The Importance of Iodine During Breastfeeding

May 22, 2023
This article has been written and endorsed by the pharmacist Angela Herrero Marin
An extra supply of iodine during breastfeeding is needed, as breast milk is the only source of this micronutrient for the baby.

During pregnancy, you’ve probably had to supplement your diet with vitamins prescribed by your gynecologist to provide extra iodine and folic acid to your body. Iodine plays a major role during breastfeeding, as it’ll be the only necessary mineral that you’ll have to take while breastfeeding. As always, it’s important to look at each mother’s case. Also, there’ll be women who need an extra intake of other vitamins and minerals. Keep reading to learn more about the importance of iodine during breastfeeding.

What is iodine?

Iodine is a very necessary mineral for our body, as it’s essential for the synthesis of thyroid hormones. The body also needs thyroid hormones for proper bone and brain development during pregnancy and childhood.

Iodine deficiency

Iodine deficiency can cause different alterations in our body, such as the following:

  • Goiter: This is the enlargement of the thyroid gland. It manifests itself as an inflammation of the neck. When there’s not enough iodine in the body, the thyroid has to do much more work, which causes imbalances in thyroid hormones.
  • Congenital iodine deficiency syndrome in children: This is a congenital deficiency that causes physical and mental impairment. It’s of utmost importance that a pregnant or breastfeeding mother has a higher daily intake of iodine than another adult to avoid congenital iodine deficiency syndrome in children.
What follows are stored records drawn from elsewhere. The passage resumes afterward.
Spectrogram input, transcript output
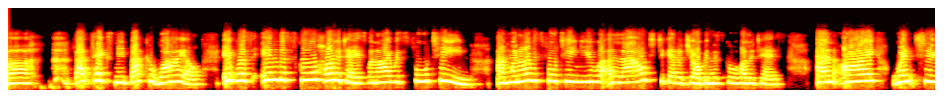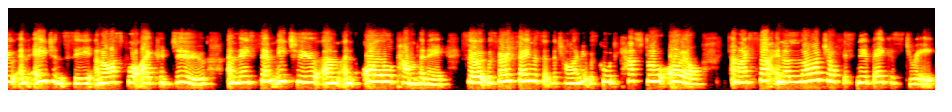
Ah, uh, that takes me back a while. It was in the school holidays when I was 14. And when I was 14, you were allowed to get a job in the school holidays. And I went to an agency and asked what I could do. And they sent me to um, an oil company. So it was very famous at the time. It was called Castrol Oil. And I sat in a large office near Baker Street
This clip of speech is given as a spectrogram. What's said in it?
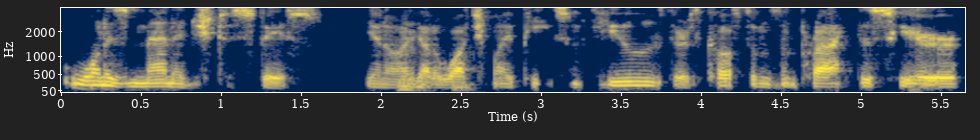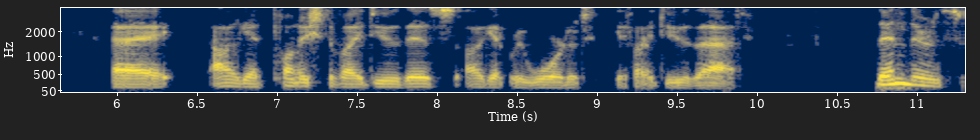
One is managed space. You know, mm-hmm. I got to watch my P's and Q's. There's customs and practice here. Uh, I'll get punished if I do this. I'll get rewarded if I do that. Then there's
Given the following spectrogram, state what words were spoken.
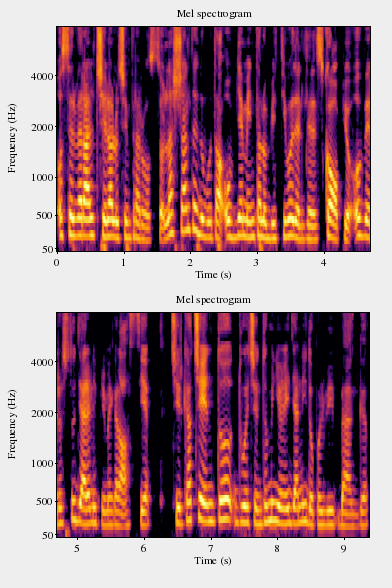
osserverà il cielo a luce infrarosso. La scelta è dovuta ovviamente all'obiettivo del telescopio, ovvero studiare le prime galassie, circa 100-200 milioni di anni dopo il Big Bang.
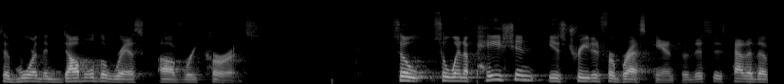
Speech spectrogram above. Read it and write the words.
to more than double the risk of recurrence. So, so when a patient is treated for breast cancer, this is kind of the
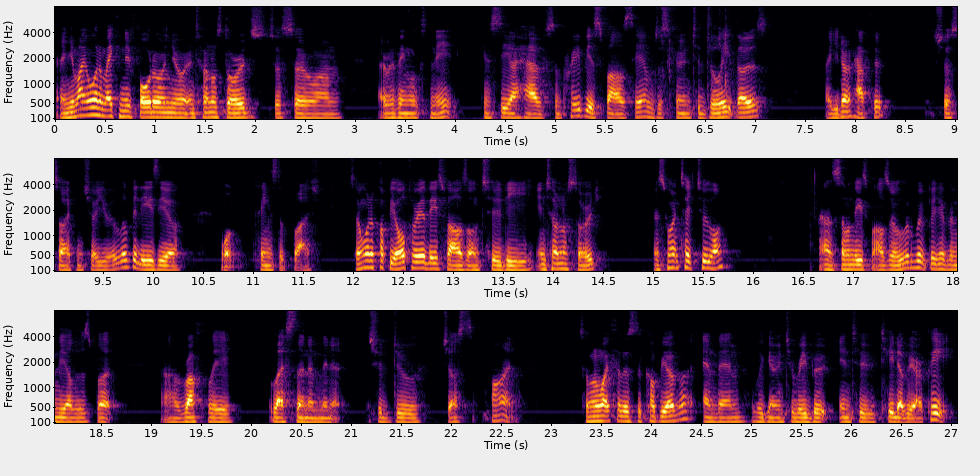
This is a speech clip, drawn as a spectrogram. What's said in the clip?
And you might want to make a new folder on your internal storage just so um, everything looks neat. You can see I have some previous files here. I'm just going to delete those. Uh, you don't have to, it's just so I can show you a little bit easier what things to flash. So I'm going to copy all three of these files onto the internal storage. This won't take too long. Uh, some of these files are a little bit bigger than the others, but uh, roughly less than a minute should do just fine. So I'm going to wait for this to copy over, and then we're going to reboot into TWRP.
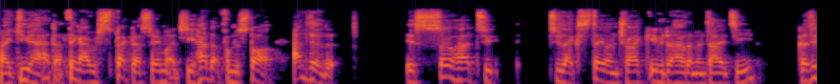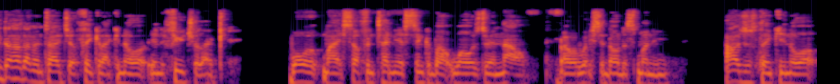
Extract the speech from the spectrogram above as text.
like you had. I think I respect that so much. You had that from the start. And then it's so hard to to like stay on track if you don't have that mentality. Because if you don't have that mentality, you're thinking like, you know, in the future, like, what myself in ten years think about what I was doing now? I wasted all this money. I was just thinking, you know what?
  • Infertility: Iodine deficiency and the resulting low level of thyroid hormone can cause women to stop ovulating. This leads to infertility.
A pregnant woman eating yogurt.
Yogurt, milk, and cheese, as well as other dairy products, are foods that contain a good amount of iodine.
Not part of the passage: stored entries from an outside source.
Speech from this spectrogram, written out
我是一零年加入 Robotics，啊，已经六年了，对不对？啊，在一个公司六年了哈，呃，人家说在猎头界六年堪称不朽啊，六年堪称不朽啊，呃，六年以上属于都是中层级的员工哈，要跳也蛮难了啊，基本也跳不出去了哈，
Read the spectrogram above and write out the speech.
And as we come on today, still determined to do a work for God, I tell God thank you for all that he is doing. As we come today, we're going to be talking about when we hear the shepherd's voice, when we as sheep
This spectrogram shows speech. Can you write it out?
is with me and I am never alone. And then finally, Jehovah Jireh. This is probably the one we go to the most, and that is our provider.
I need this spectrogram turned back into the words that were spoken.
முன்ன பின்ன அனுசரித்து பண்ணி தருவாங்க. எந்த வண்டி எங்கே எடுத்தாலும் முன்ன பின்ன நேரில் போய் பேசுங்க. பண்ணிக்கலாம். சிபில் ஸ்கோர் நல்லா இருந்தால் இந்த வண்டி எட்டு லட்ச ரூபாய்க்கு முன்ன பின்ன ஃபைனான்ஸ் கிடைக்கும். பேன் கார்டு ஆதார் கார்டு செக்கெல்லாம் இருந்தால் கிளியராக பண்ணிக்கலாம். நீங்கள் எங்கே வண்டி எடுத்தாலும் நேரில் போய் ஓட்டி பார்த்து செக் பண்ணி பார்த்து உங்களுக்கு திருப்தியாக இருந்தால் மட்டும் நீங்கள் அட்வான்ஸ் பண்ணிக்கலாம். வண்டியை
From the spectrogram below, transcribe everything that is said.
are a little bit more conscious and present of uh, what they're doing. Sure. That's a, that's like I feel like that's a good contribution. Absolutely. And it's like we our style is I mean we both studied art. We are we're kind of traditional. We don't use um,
Where is iodine found?

This mineral is found in the following foods:

  • Iodized salt: This is the main source where we can get iodine for our body more easily.
  • Fish and seafood: Seafood is naturally rich in iodine. Likewise, fish such as cod, tuna, or perch are good sources of the mineral.
  • Some varieties of seaweed: Kelp is the most common seaweed with a rich source of iodine.
  • Milk and dairy products: Milk, yogurt, and cheese are among the main sources of iodine we currently consume.
  • Eggs: They’re also a rich source of iodine.
  • Fruits and vegetables: Although in smaller proportions than the foods mentioned above, we can also find iodine in them.

The importance of iodine

The countries that signed the Convention on the Rights of the Child (CRC) made a commitment that includes recognizing and protecting the right of children to the enjoyment of the highest attainable standard of health (art. 24 of the CRC). Also, the elimination of iodine deficiency disorders (IDD) by the year 2000.

This was approved by the UN General Assembly on November 20, 1989, and the World Declaration on the Survival, Protection, and Development of Children on September 30, 1990. Therefore, the following can be affirmed as a basic human right of childhood:

  • “Every child has the right to an adequate amount of iodine in their diet.”
  • “Every pregnant or breastfeeding woman has the right to receive adequate iodine nutrition to prevent the child’s mental development from being affected by a deficiency of this essential nutrient.”
A gloved hand holding a pill in the foreground, with a pregnant woman standing in the background.
Even if there’s no iodine deficiency, it’s important to supplement not only for the mother but also for the proper development of the newborn.

Iodine during breastfeeding

Specific recommendations vary throughout life depending on age, sex, and other factors. Women who are pregnant or breastfeeding need higher amounts of iodine. Namely:

  • Adults: 150 mcg/day
  • Pregnant women: 220 mcg/day
  • Lactating women: 290 mcg/day

As with folic acid supplementation, extra iodine intake should start from the time a pregnancy is planned. This is due to the fact that needs increase from the beginning of pregnancy. In this regard, such supplementation should be as follows:

“Iodine needs in lactating women are estimated at 250-300 µg /day. As salt intake may be reduced during this period, a supplement of 200 µg of iodine per day in the form of potassium iodide is recommended during the lactation period, whether breastfeeding a single child, twins, or siblings”.

-Breastfeeding Committee of the Spanish Association of Pediatrics –

To ensure the correct development of the child

Mothers need an extra large supply of iodine during breastfeeding, as breast milk is the only source of this micronutrient for the infant. In addition, this mineral is important for the baby for proper brain development. For this reason, a mother should continue to supplement with iodine for as long as she breastfeeds.

If the baby is formula-fed, formulas with the necessary amounts of iodine should be used. This is to ensure the correct development of the child, with special importance if it’s a premature baby.

  • Delshad H, Azizi F. Iodine nutrition in pregnant and breastfeeding women: sufficiency, deficiency, and supplementation. Hormones (Athens). 2020 Jun;19(2):179-186. doi: 10.1007/s42000-019-00160-2. Epub 2019 Nov 27. PMID: 31776808. Disponible en